Tedros added that only 16% of health facilities were functioning in the Sudanese capital.

A logo is pictured on the headquarters of the WHO in Geneva
A logo is pictured on the headquarters of the World Health Organization (WHO) ahead of a meeting of the Emergency Committee on the novel coronavirus (2019-nCoV) in Geneva, Switzerland, January 30, 2020. REUTERS/Denis Balibouse

“WHO estimates that one-quarter of the lives lost so far could have been saved with access to basic haemorrhage control.
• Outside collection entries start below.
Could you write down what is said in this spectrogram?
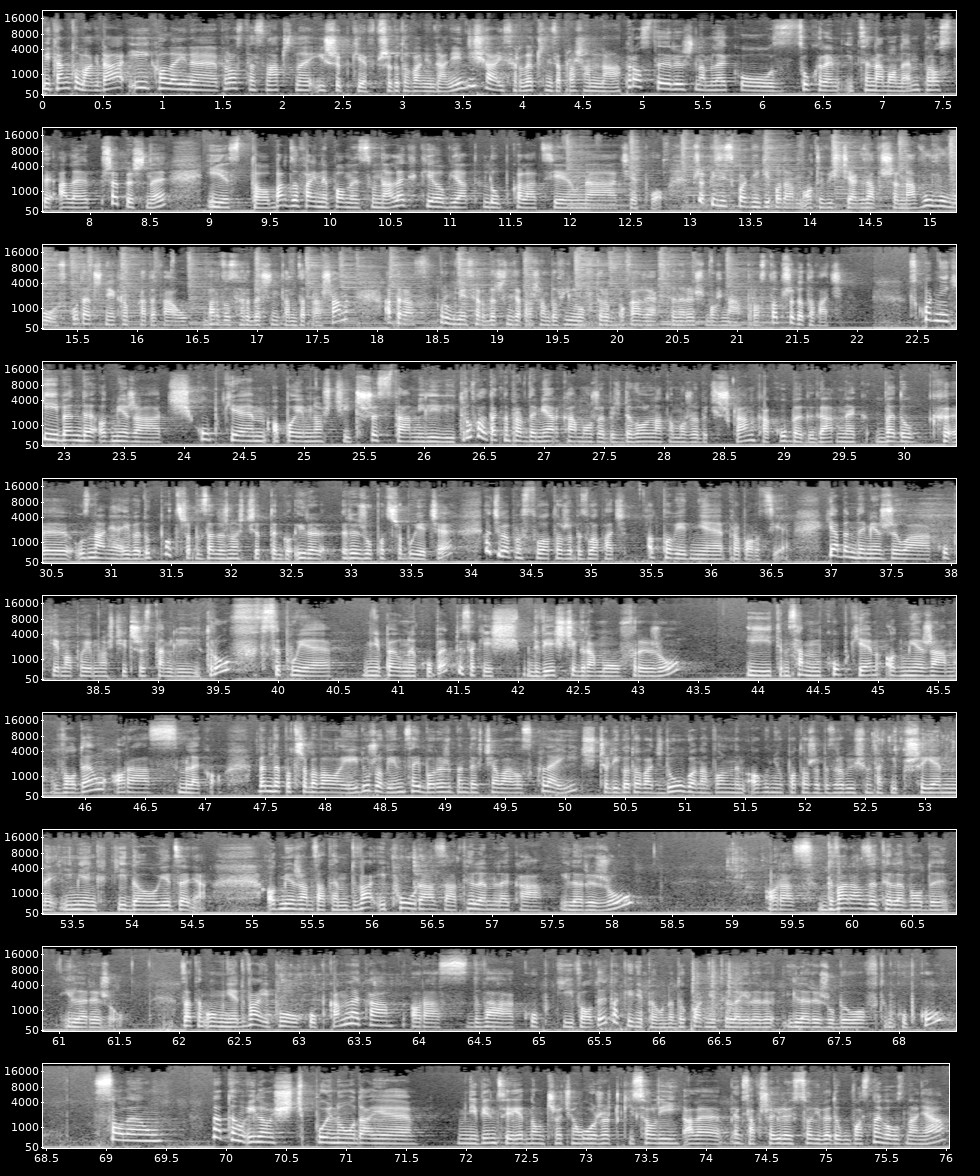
Witam, tu Magda i kolejne proste, smaczne i szybkie w przygotowaniu danie. Dzisiaj serdecznie zapraszam na Prosty ryż na mleku z cukrem i cynamonem, prosty, ale przepyszny i jest to bardzo fajny pomysł na lekki obiad lub kolację na ciepło. Przepisy i składniki podam oczywiście jak zawsze na www.skutecznie.tv. Bardzo serdecznie tam zapraszam. A teraz równie serdecznie zapraszam do filmu, w którym pokażę jak ten ryż można prosto przygotować. Składniki będę odmierzać kubkiem o pojemności 300 ml, ale tak naprawdę miarka może być dowolna, to może być szklanka, kubek, garnek, według y, uznania i według potrzeb, w zależności od tego, ile ryżu potrzebujecie. Chodzi po prostu o to, żeby złapać odpowiednie proporcje. Ja będę mierzyła kubkiem o pojemności 300 ml, wsypuję niepełny kubek, to jest jakieś 200 gramów ryżu i tym samym kubkiem odmierzam wodę oraz mleko. Będę potrzebowała jej dużo więcej, bo ryż będę chciała rozkleić, czyli gotować długo na wolnym ogniu po to, żeby zrobił się taki przyjemny i miękki do jedzenia. Odmierzam zatem 2,5 razy tyle mleka, ile ryżu oraz dwa razy tyle wody, ile ryżu. Zatem u mnie 2,5 kubka mleka oraz dwa kubki wody, takie niepełne, dokładnie tyle, ile, ile ryżu było w tym kubku. Solę. Na tę ilość płynu daję mniej więcej 1 trzecią łyżeczki soli, ale jak zawsze ilość soli według własnego uznania.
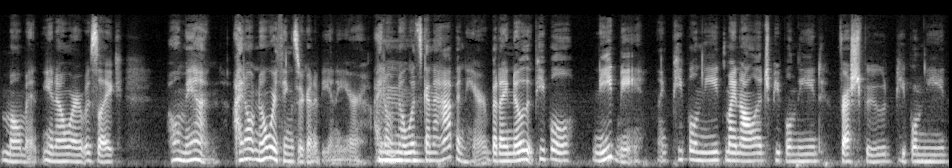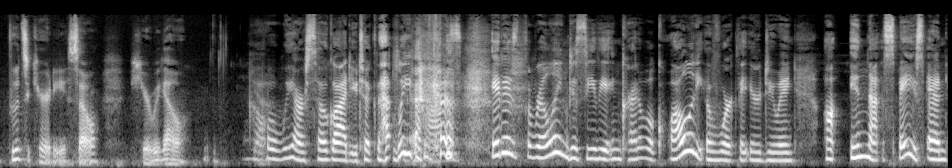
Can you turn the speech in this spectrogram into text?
moment, you know, where it was like, oh man, I don't know where things are going to be in a year. I don't know what's going to happen here, but I know that people need me. Like people need my knowledge, people need fresh food, people need food security. So here we go. Well, we are so glad you took that leap because it is thrilling to see the incredible quality of work that you're doing uh, in that space. And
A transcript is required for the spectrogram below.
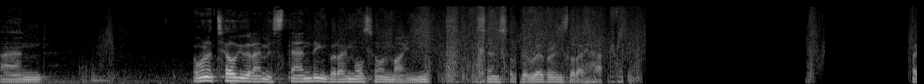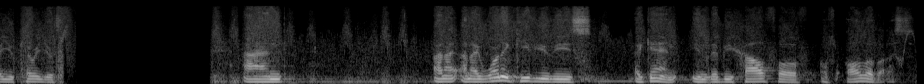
And I want to tell you that I'm standing, but I'm also on my knees, the sense of the reverence that I have. How you carry your and and I, and I want to give you these again in the behalf of, of all of us.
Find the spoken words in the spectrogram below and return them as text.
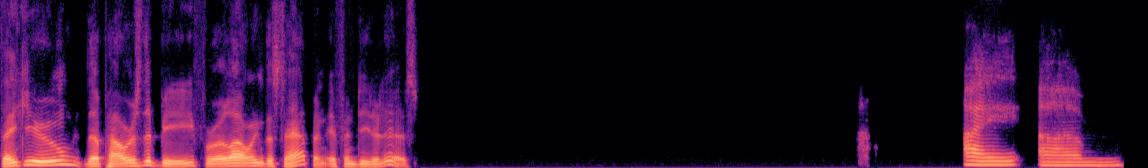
Thank you, the powers that be, for allowing this to happen, if indeed it is. I um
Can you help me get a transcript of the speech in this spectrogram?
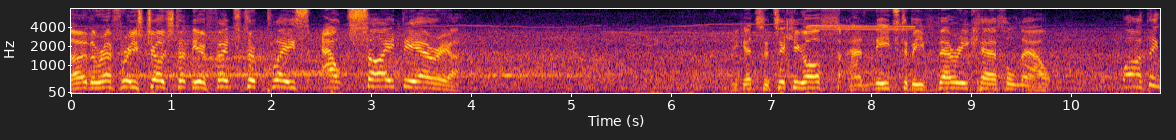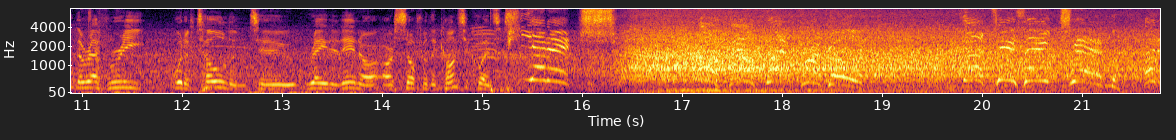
No, the referee's judged that the offence took place outside the area. He gets the ticking off and needs to be very careful now. Well, I think the referee would have told him to rate it in or, or suffer the consequences. Pjanic! Oh, how flat for a goal! That is a gem! An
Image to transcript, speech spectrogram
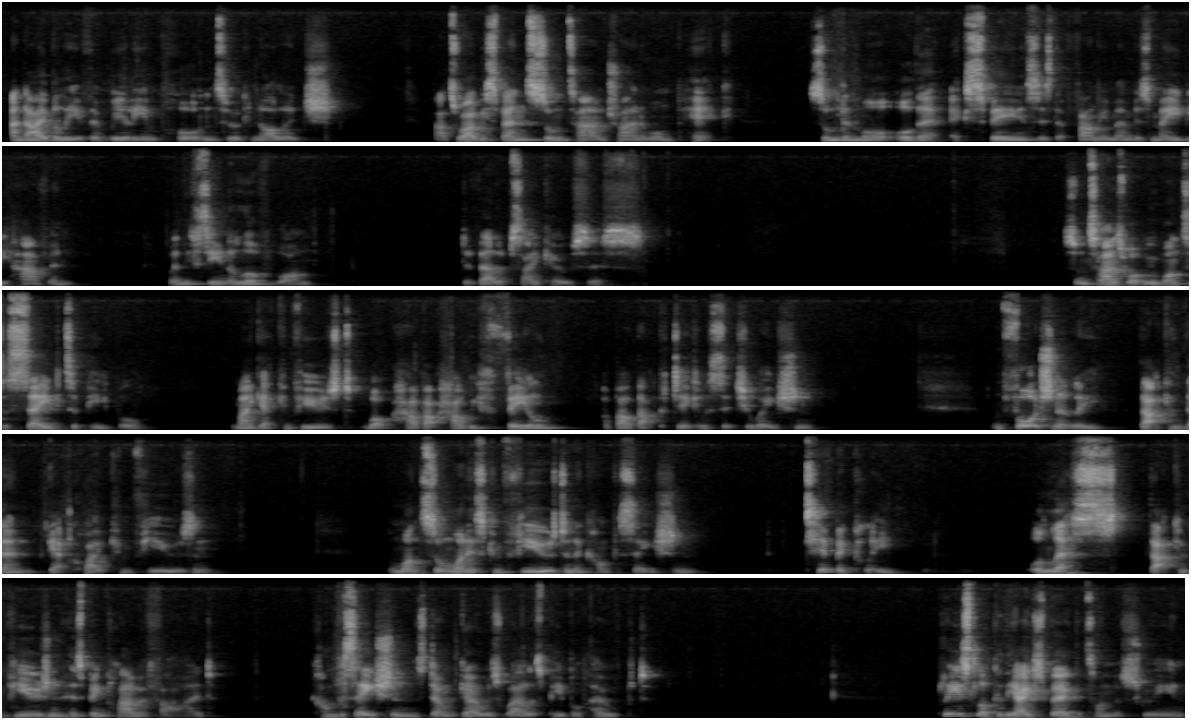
and I believe they're really important to acknowledge that's why we spend some time trying to unpick some of the more other experiences that family members may be having when they've seen a loved one develop psychosis. Sometimes what we want to say to people might get confused what, how about how we feel about that particular situation. Unfortunately, that can then get quite confusing. And once someone is confused in a conversation, typically, unless that confusion has been clarified, conversations don't go as well as people hoped. Please look at the iceberg that's on the screen.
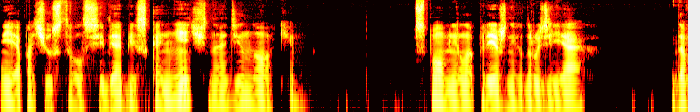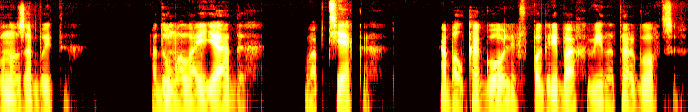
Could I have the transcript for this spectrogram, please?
Я почувствовал себя бесконечно одиноким. Вспомнил о прежних друзьях, давно забытых. Подумал о ядах в аптеках, об алкоголе в погребах виноторговцев.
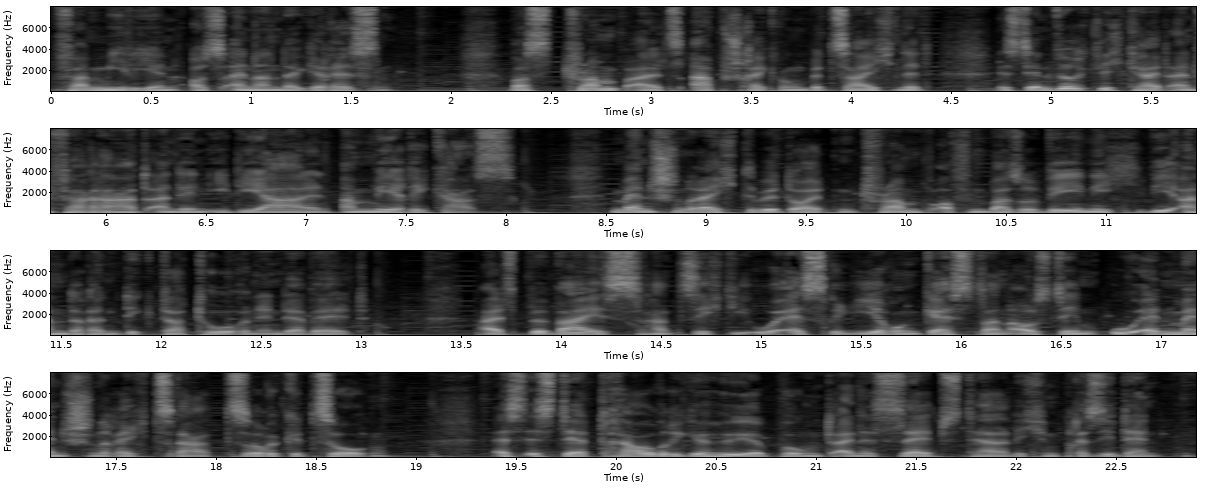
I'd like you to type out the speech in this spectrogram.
Familien auseinandergerissen. Was Trump als Abschreckung bezeichnet, ist in Wirklichkeit ein Verrat an den Idealen Amerikas. Menschenrechte bedeuten Trump offenbar so wenig wie anderen Diktatoren in der Welt. Als Beweis hat sich die US-Regierung gestern aus dem UN-Menschenrechtsrat zurückgezogen. Es ist der traurige Höhepunkt eines selbstherrlichen Präsidenten.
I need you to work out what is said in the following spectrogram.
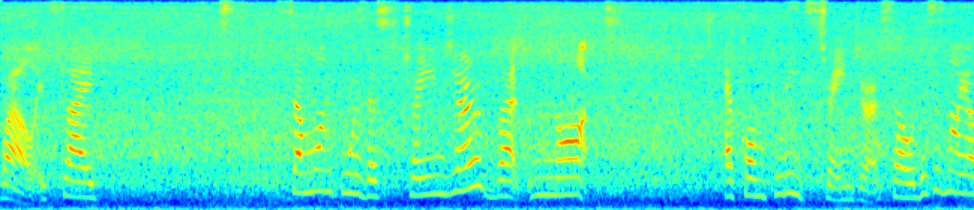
well. It's like someone who is a stranger but not a complete stranger. So this is not your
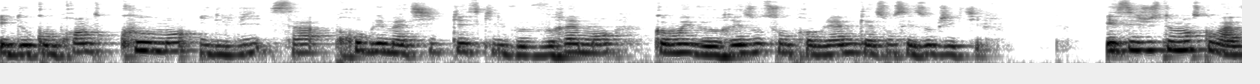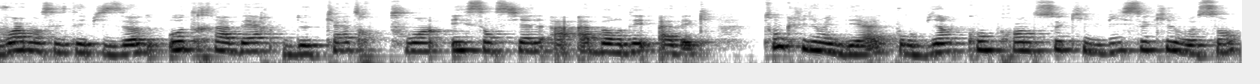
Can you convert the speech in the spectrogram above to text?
et de comprendre comment il vit sa problématique, qu'est-ce qu'il veut vraiment, comment il veut résoudre son problème, quels sont ses objectifs. Et c'est justement ce qu'on va voir dans cet épisode au travers de quatre points essentiels à aborder avec ton client idéal pour bien comprendre ce qu'il vit, ce qu'il ressent.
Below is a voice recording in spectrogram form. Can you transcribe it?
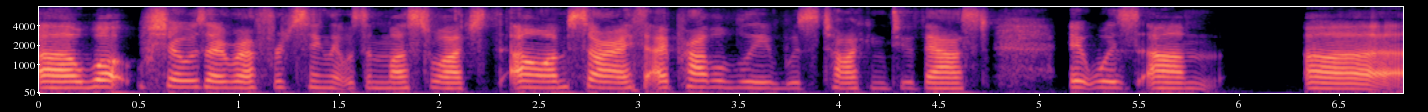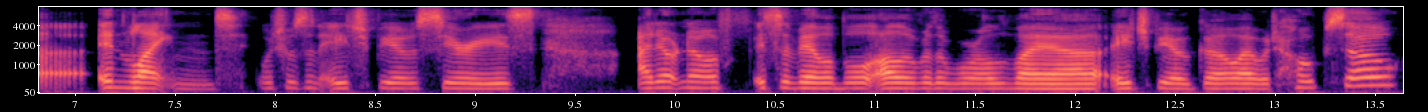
Uh, what show was I referencing that was a must watch? Oh, I'm sorry, I, th- I probably was talking too fast. It was um, uh, Enlightened, which was an HBO series. I don't know if it's available all over the world via HBO Go. I would hope so.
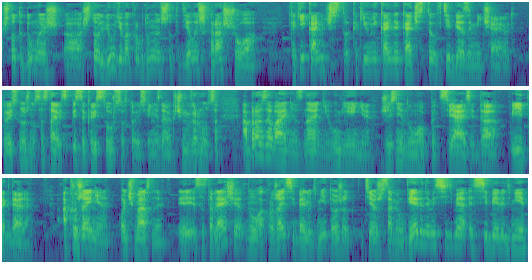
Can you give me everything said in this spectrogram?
что ты думаешь, а, что люди вокруг думают, что ты делаешь хорошо, какие качества, какие уникальные качества в тебе замечают. То есть нужно составить список ресурсов, то есть, я не знаю, к чему вернуться. Образование, знания, умения, жизненный опыт, связи, да, и так далее. окружение очень важная и составляющая. Ну, окружать себя людьми тоже те же самые уверенными себе, себе людьми,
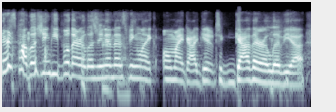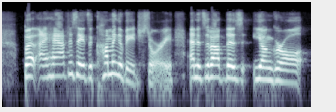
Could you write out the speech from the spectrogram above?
There's publishing people that are listening to this being like, oh my God, get it together, Olivia. But I have to say, it's a coming of age story. And it's about this young girl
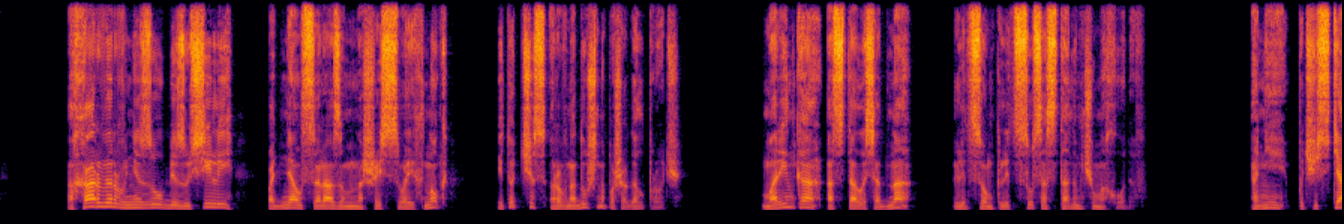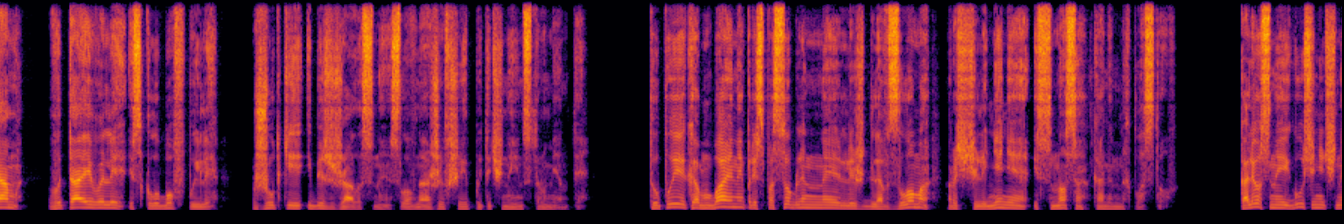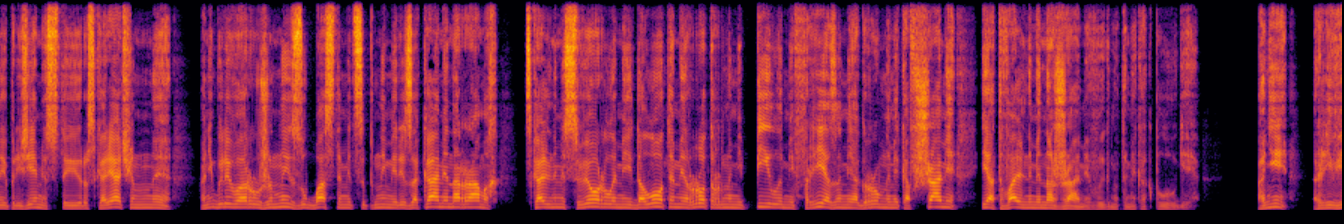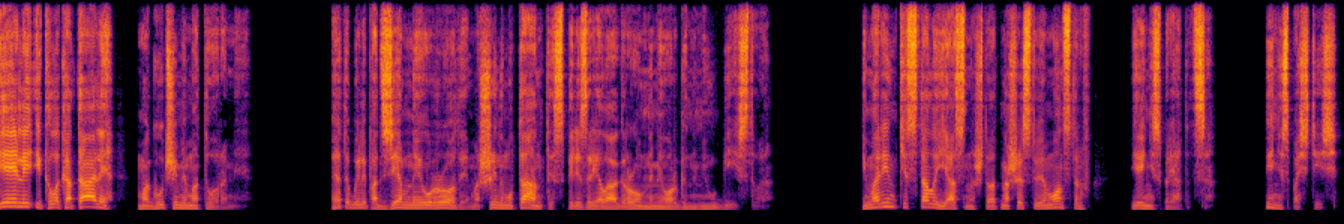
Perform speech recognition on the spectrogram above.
А Харвер внизу без усилий поднялся разом на шесть своих ног и тотчас равнодушно пошагал прочь. Маринка осталась одна, лицом к лицу со стадом чумоходов. Они по частям вытаивали из клубов пыли — жуткие и безжалостные, словно ожившие пыточные инструменты. Тупые комбайны, приспособленные лишь для взлома, расчленения и сноса каменных пластов. Колесные и гусеничные, приземистые и раскоряченные, они были вооружены зубастыми цепными резаками на рамах — скальными сверлами и долотами, роторными пилами, фрезами, огромными ковшами и отвальными ножами, выгнутыми как плуги. Они ревели и клокотали могучими моторами. Это были подземные уроды, машины-мутанты с перезрело огромными органами убийства. И Маринке стало ясно, что от нашествия монстров ей не спрятаться и не спастись.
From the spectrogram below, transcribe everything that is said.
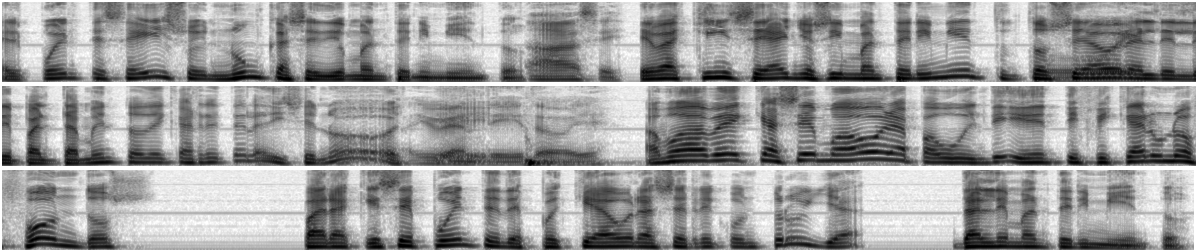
el puente se hizo y nunca se dio mantenimiento. Ah, sí. Lleva 15 años sin mantenimiento, entonces Uy. ahora el del departamento de carretera dice, no, Ay, este, bendito, oye. vamos a ver qué hacemos ahora para identificar unos fondos para que ese puente, después que ahora se reconstruya, darle mantenimiento.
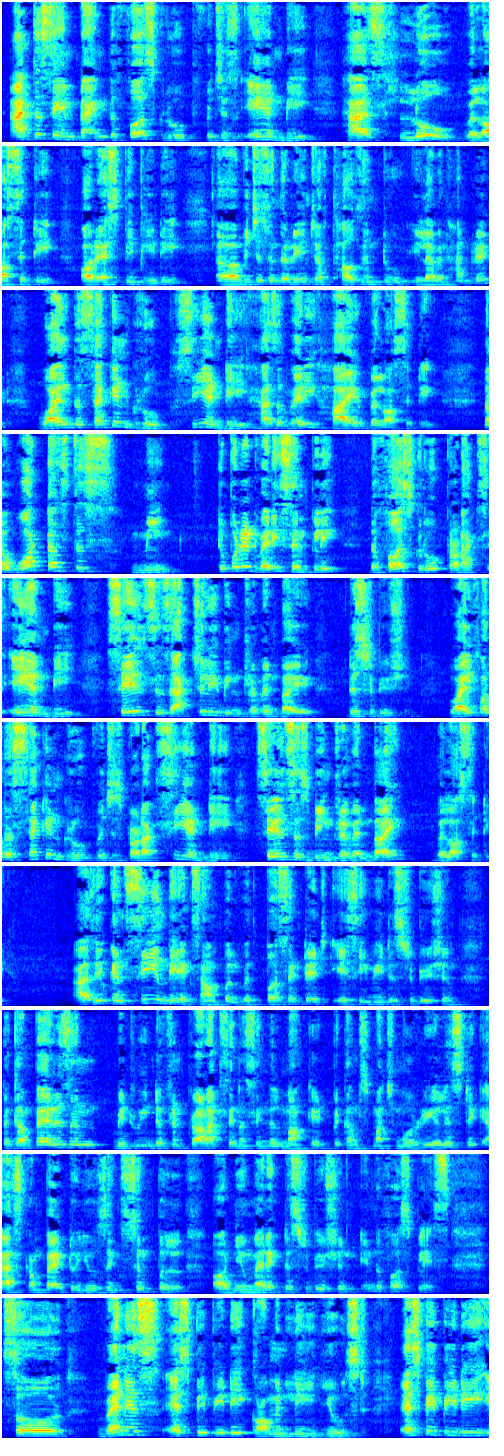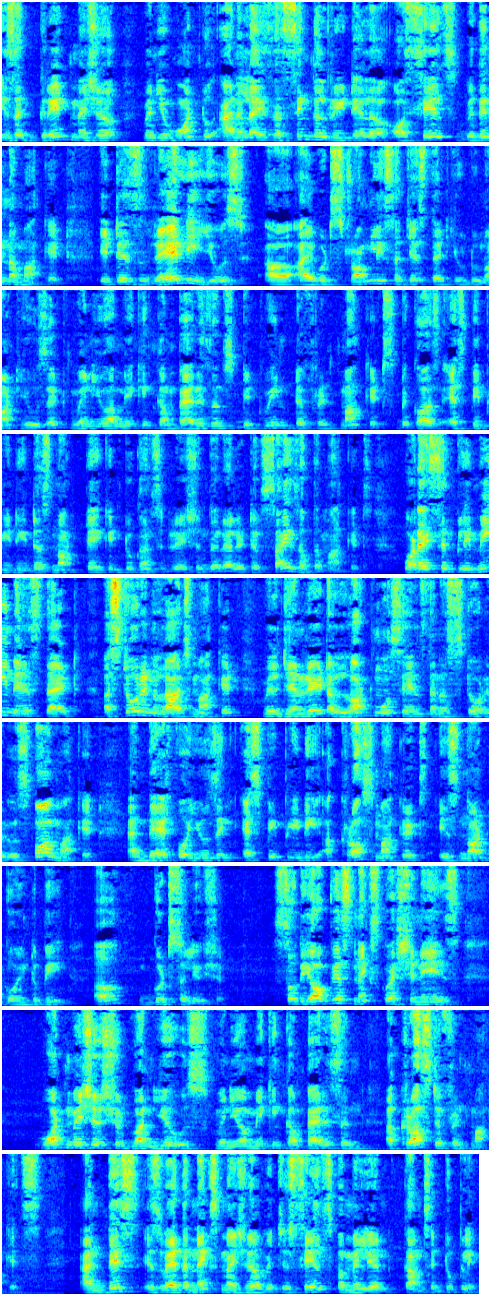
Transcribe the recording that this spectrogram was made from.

But paramedics, nurses and doctors are unable to access injured civilians, and civilians are unable to access services.”

The U.N. health body was carrying out a risk assessment to determine whether the seizure of a laboratory in Khartoum housing pathogens represented a risk to public health.

“When lab workers are forced to leave a laboratory and untrained people enter that laboratory, there are always risks, but the risks are primarily to those individuals first and foremost to accidentally expose themselves to the pathogens,” said Mike Ryan, head of WHO’s health emergencies programme.

However, the absence of clean water and vaccines, as well as other sanitation issues, represented the main risk to Sudanese, he added.